> Entries provided:
════
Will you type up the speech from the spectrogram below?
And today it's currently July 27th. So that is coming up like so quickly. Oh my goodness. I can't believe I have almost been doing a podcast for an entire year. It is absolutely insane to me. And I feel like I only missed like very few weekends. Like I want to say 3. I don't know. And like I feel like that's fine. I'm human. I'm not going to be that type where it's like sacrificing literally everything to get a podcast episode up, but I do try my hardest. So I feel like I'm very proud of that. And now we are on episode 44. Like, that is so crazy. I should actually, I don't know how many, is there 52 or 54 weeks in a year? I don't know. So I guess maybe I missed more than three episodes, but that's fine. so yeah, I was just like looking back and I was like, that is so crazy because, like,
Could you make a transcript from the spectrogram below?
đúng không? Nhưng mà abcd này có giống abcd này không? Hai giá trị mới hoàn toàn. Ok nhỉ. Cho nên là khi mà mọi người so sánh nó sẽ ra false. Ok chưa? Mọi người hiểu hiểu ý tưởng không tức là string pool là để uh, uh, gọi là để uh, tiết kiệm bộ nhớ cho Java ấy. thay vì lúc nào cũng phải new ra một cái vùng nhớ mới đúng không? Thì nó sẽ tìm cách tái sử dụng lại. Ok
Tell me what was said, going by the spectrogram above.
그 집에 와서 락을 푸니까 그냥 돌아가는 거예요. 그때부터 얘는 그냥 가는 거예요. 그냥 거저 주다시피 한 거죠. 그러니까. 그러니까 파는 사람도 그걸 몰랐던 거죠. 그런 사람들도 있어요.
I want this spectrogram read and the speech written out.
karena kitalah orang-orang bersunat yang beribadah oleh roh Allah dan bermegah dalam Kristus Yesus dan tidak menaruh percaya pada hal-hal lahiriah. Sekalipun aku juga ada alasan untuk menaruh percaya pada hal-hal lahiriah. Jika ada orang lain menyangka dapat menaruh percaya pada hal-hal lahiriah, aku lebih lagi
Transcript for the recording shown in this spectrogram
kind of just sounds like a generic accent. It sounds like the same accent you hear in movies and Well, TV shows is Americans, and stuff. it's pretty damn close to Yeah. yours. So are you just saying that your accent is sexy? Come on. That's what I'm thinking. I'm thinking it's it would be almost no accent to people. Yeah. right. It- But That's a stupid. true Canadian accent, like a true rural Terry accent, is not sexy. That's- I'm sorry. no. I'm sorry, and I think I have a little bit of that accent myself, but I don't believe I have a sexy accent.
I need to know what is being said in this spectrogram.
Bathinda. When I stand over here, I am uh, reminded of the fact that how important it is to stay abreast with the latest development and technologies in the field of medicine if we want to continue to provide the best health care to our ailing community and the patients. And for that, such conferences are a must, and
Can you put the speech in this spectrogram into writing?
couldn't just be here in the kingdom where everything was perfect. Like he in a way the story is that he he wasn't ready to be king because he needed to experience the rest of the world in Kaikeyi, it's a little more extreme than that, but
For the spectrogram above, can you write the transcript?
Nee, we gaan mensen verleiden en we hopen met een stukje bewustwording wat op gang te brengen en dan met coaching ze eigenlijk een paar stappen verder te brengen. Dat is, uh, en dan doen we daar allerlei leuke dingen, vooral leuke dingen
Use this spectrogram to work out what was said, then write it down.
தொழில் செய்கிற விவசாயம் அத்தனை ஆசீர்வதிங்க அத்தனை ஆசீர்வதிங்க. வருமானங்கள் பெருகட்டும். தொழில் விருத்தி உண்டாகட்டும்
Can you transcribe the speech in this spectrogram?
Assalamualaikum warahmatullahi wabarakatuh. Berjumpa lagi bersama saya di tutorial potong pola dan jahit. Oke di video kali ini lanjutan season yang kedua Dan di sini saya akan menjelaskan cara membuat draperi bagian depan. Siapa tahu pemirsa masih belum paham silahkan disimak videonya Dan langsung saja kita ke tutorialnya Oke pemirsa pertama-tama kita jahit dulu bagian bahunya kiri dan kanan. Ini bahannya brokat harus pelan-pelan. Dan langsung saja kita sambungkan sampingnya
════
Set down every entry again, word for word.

> Written solution:
Will you type up the speech from the spectrogram below?
And today it's currently July 27th. So that is coming up like so quickly. Oh my goodness. I can't believe I have almost been doing a podcast for an entire year. It is absolutely insane to me. And I feel like I only missed like very few weekends. Like I want to say 3. I don't know. And like I feel like that's fine. I'm human. I'm not going to be that type where it's like sacrificing literally everything to get a podcast episode up, but I do try my hardest. So I feel like I'm very proud of that. And now we are on episode 44. Like, that is so crazy. I should actually, I don't know how many, is there 52 or 54 weeks in a year? I don't know. So I guess maybe I missed more than three episodes, but that's fine. so yeah, I was just like looking back and I was like, that is so crazy because, like,
Could you make a transcript from the spectrogram below?
đúng không? Nhưng mà abcd này có giống abcd này không? Hai giá trị mới hoàn toàn. Ok nhỉ. Cho nên là khi mà mọi người so sánh nó sẽ ra false. Ok chưa? Mọi người hiểu hiểu ý tưởng không tức là string pool là để uh, uh, gọi là để uh, tiết kiệm bộ nhớ cho Java ấy. thay vì lúc nào cũng phải new ra một cái vùng nhớ mới đúng không? Thì nó sẽ tìm cách tái sử dụng lại. Ok
Tell me what was said, going by the spectrogram above.
그 집에 와서 락을 푸니까 그냥 돌아가는 거예요. 그때부터 얘는 그냥 가는 거예요. 그냥 거저 주다시피 한 거죠. 그러니까. 그러니까 파는 사람도 그걸 몰랐던 거죠. 그런 사람들도 있어요.
I want this spectrogram read and the speech written out.
karena kitalah orang-orang bersunat yang beribadah oleh roh Allah dan bermegah dalam Kristus Yesus dan tidak menaruh percaya pada hal-hal lahiriah. Sekalipun aku juga ada alasan untuk menaruh percaya pada hal-hal lahiriah. Jika ada orang lain menyangka dapat menaruh percaya pada hal-hal lahiriah, aku lebih lagi
Transcript for the recording shown in this spectrogram
kind of just sounds like a generic accent. It sounds like the same accent you hear in movies and Well, TV shows is Americans, and stuff. it's pretty damn close to Yeah. yours. So are you just saying that your accent is sexy? Come on. That's what I'm thinking. I'm thinking it's it would be almost no accent to people. Yeah. right. It- But That's a stupid. true Canadian accent, like a true rural Terry accent, is not sexy. That's- I'm sorry. no. I'm sorry, and I think I have a little bit of that accent myself, but I don't believe I have a sexy accent.
I need to know what is being said in this spectrogram.
Bathinda. When I stand over here, I am uh, reminded of the fact that how important it is to stay abreast with the latest development and technologies in the field of medicine if we want to continue to provide the best health care to our ailing community and the patients. And for that, such conferences are a must, and
Can you put the speech in this spectrogram into writing?
couldn't just be here in the kingdom where everything was perfect. Like he in a way the story is that he he wasn't ready to be king because he needed to experience the rest of the world in Kaikeyi, it's a little more extreme than that, but
For the spectrogram above, can you write the transcript?
Nee, we gaan mensen verleiden en we hopen met een stukje bewustwording wat op gang te brengen en dan met coaching ze eigenlijk een paar stappen verder te brengen. Dat is, uh, en dan doen we daar allerlei leuke dingen, vooral leuke dingen
Use this spectrogram to work out what was said, then write it down.
தொழில் செய்கிற விவசாயம் அத்தனை ஆசீர்வதிங்க அத்தனை ஆசீர்வதிங்க. வருமானங்கள் பெருகட்டும். தொழில் விருத்தி உண்டாகட்டும்
Can you transcribe the speech in this spectrogram?
Assalamualaikum warahmatullahi wabarakatuh. Berjumpa lagi bersama saya di tutorial potong pola dan jahit. Oke di video kali ini lanjutan season yang kedua Dan di sini saya akan menjelaskan cara membuat draperi bagian depan. Siapa tahu pemirsa masih belum paham silahkan disimak videonya Dan langsung saja kita ke tutorialnya Oke pemirsa pertama-tama kita jahit dulu bagian bahunya kiri dan kanan. Ini bahannya brokat harus pelan-pelan. Dan langsung saja kita sambungkan sampingnya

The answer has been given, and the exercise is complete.